*** Opening Data provided ***

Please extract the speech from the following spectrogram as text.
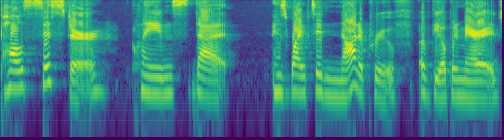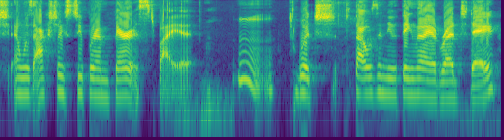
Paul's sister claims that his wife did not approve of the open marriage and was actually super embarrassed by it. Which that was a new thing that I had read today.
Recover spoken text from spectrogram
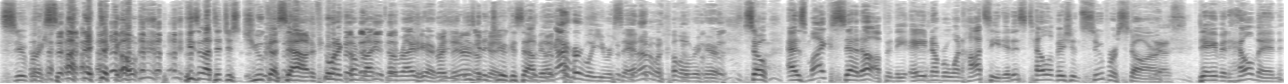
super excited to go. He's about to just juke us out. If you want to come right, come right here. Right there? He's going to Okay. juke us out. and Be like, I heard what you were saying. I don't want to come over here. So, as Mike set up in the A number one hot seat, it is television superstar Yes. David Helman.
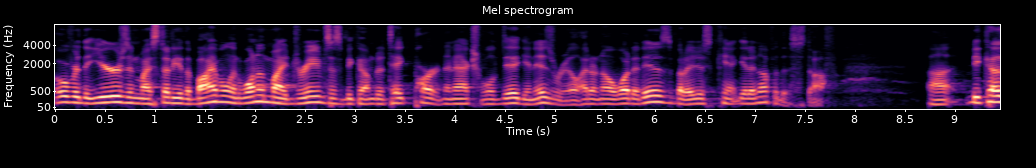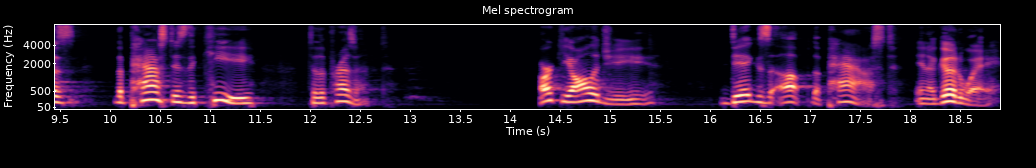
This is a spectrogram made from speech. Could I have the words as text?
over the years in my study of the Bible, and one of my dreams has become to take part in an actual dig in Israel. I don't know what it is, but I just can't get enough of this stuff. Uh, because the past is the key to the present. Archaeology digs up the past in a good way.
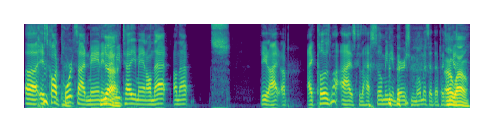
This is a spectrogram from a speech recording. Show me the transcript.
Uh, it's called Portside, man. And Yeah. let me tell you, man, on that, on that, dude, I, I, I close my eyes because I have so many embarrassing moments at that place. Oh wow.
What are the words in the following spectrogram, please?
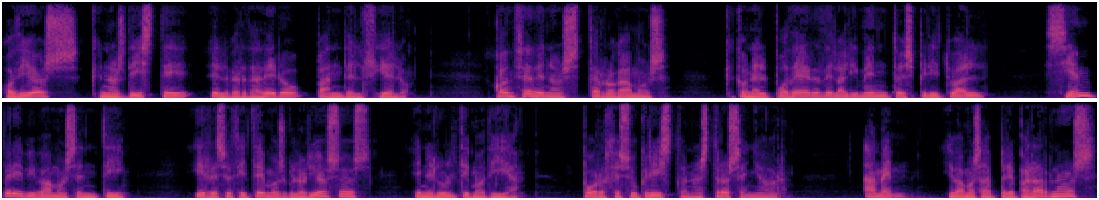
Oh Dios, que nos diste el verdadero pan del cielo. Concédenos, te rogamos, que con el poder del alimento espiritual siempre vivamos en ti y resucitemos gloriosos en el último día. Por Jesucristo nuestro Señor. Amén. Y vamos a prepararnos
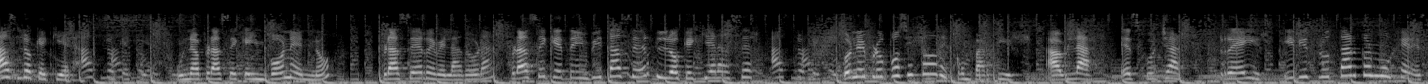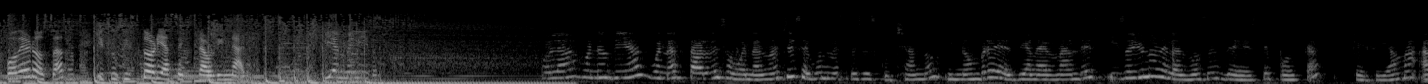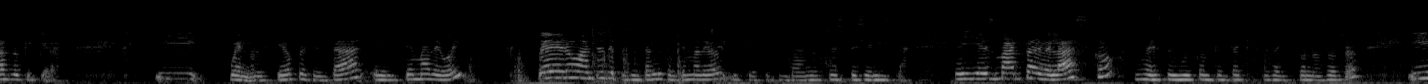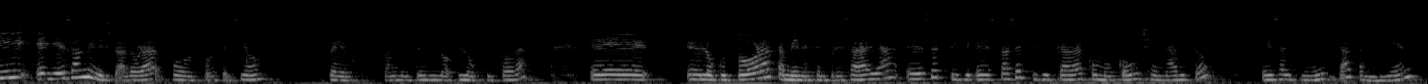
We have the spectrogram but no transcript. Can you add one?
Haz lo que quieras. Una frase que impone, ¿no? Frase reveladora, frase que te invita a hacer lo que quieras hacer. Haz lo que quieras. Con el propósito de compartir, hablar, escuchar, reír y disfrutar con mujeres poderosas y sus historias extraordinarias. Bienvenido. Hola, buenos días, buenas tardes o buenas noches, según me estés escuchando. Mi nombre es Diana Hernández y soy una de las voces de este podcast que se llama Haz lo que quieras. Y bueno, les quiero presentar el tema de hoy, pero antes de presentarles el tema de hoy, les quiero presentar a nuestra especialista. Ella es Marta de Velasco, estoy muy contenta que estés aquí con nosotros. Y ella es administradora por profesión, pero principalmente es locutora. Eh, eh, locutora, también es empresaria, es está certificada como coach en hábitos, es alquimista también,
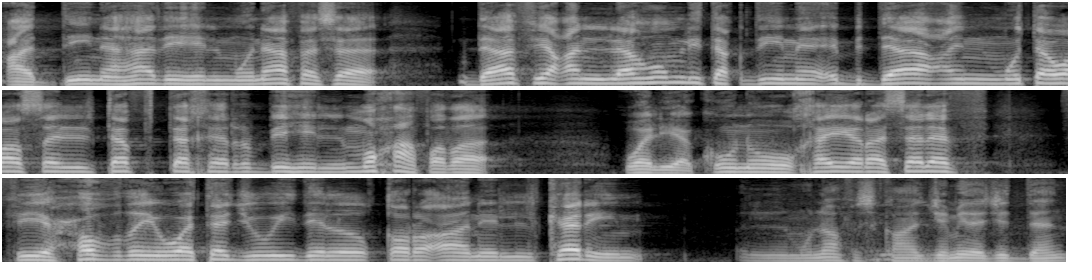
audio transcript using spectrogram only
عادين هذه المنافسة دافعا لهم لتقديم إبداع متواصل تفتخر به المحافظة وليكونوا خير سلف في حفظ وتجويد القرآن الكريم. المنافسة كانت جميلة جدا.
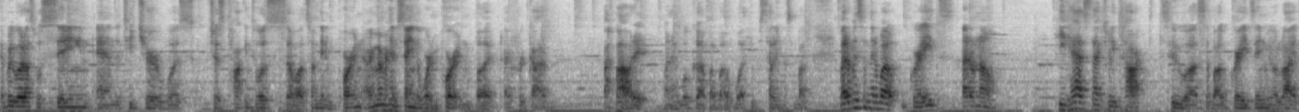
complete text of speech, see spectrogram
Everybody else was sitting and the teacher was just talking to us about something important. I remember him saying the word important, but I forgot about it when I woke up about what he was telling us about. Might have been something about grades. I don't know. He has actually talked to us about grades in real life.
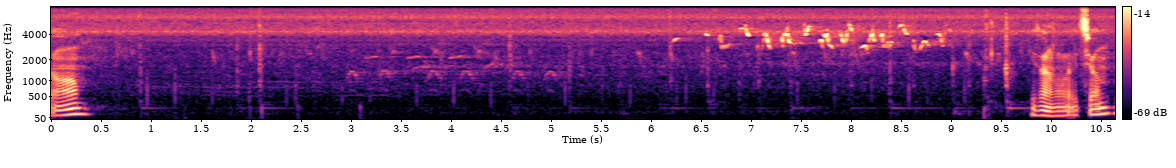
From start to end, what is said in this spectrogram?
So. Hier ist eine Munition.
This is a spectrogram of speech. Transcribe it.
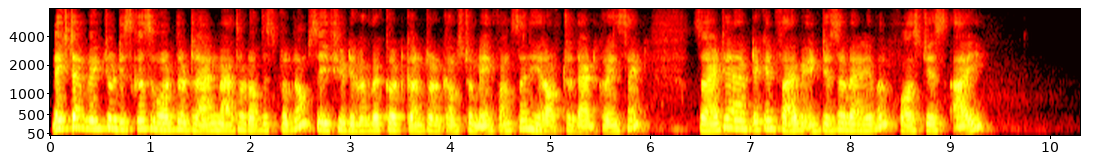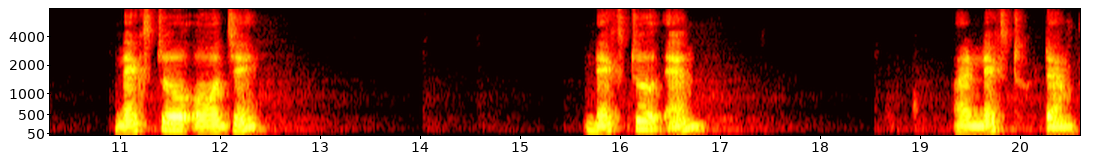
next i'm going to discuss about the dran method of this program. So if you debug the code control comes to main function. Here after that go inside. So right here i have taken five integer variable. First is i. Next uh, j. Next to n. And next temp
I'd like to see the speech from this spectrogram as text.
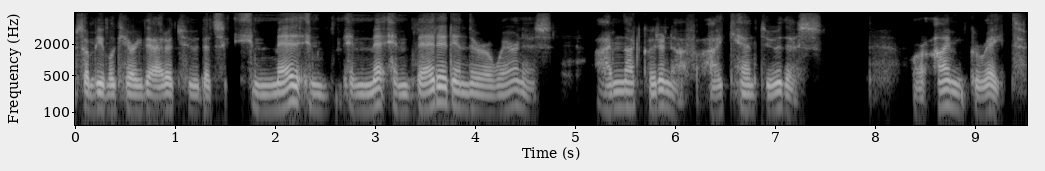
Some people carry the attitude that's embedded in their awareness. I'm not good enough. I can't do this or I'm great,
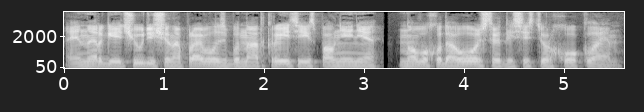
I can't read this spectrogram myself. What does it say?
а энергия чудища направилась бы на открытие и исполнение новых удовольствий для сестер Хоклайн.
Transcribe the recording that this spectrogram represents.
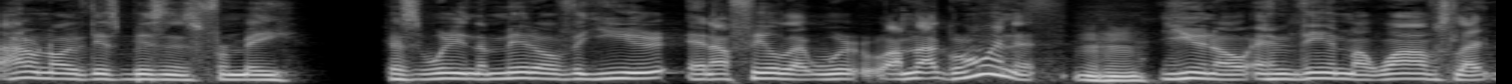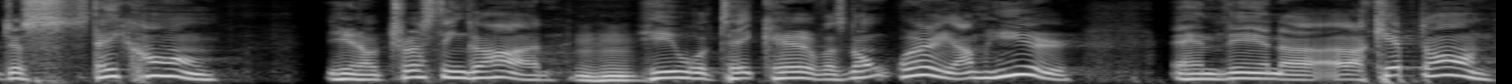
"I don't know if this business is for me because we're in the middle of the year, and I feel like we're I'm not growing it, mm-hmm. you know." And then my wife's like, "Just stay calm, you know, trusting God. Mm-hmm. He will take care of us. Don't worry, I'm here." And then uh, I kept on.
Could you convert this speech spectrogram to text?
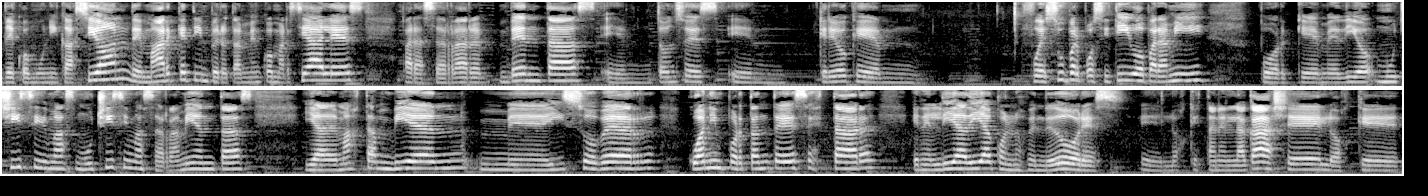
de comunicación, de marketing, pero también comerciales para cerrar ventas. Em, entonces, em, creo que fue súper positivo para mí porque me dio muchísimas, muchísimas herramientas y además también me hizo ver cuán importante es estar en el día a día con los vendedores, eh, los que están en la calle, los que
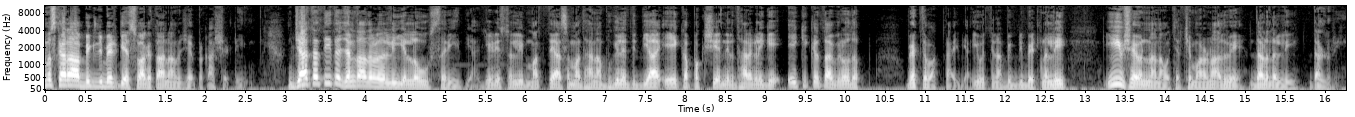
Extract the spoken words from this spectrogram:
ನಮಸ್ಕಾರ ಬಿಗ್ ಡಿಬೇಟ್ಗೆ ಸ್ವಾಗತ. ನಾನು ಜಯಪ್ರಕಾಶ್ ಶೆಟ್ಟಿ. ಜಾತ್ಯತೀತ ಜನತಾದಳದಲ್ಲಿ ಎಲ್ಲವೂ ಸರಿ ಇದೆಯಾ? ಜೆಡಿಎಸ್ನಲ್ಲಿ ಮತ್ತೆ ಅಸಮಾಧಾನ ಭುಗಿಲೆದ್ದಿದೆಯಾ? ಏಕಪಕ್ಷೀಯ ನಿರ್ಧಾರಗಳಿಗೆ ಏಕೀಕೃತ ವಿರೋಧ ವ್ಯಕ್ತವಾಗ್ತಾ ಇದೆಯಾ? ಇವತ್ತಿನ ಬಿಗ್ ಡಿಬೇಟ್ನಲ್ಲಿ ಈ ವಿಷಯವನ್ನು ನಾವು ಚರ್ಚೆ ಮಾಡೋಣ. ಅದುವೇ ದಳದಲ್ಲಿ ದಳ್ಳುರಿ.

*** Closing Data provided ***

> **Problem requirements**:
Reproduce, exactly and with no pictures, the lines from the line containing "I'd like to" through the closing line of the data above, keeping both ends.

> **Exercise result**:
I'd like to see the speech from this spectrogram as text.
Some people carry the attitude that's embedded in their awareness. I'm not good enough. I can't do this or I'm great,
I can't read this spectrogram myself. What does it say?
а энергия чудища направилась бы на открытие и исполнение новых удовольствий для сестер Хоклайн.
Transcribe the recording that this spectrogram represents.
"I don't know if this business is for me because we're in the middle of the year, and I feel like we're I'm not growing it, mm-hmm. you know." And then my wife's like, "Just stay calm, you know, trusting God. Mm-hmm. He will take care of us. Don't worry, I'm here." And then uh, I kept on.
Could you convert this speech spectrogram to text?
de comunicación, de marketing, pero también comerciales para cerrar ventas. Em, entonces, em, creo que fue súper positivo para mí porque me dio muchísimas, muchísimas herramientas y además también me hizo ver cuán importante es estar en el día a día con los vendedores, eh, los que están en la calle, los que
Extract the spoken words from this spectrogram:
ನಮಸ್ಕಾರ ಬಿಗ್ ಡಿಬೇಟ್ಗೆ ಸ್ವಾಗತ. ನಾನು ಜಯಪ್ರಕಾಶ್ ಶೆಟ್ಟಿ. ಜಾತ್ಯತೀತ ಜನತಾದಳದಲ್ಲಿ ಎಲ್ಲವೂ ಸರಿ ಇದೆಯಾ? ಜೆಡಿಎಸ್ನಲ್ಲಿ ಮತ್ತೆ ಅಸಮಾಧಾನ ಭುಗಿಲೆದ್ದಿದೆಯಾ? ಏಕಪಕ್ಷೀಯ ನಿರ್ಧಾರಗಳಿಗೆ ಏಕೀಕೃತ ವಿರೋಧ ವ್ಯಕ್ತವಾಗ್ತಾ ಇದೆಯಾ? ಇವತ್ತಿನ ಬಿಗ್ ಡಿಬೇಟ್ನಲ್ಲಿ ಈ ವಿಷಯವನ್ನು ನಾವು ಚರ್ಚೆ ಮಾಡೋಣ. ಅದುವೇ ದಳದಲ್ಲಿ ದಳ್ಳುರಿ.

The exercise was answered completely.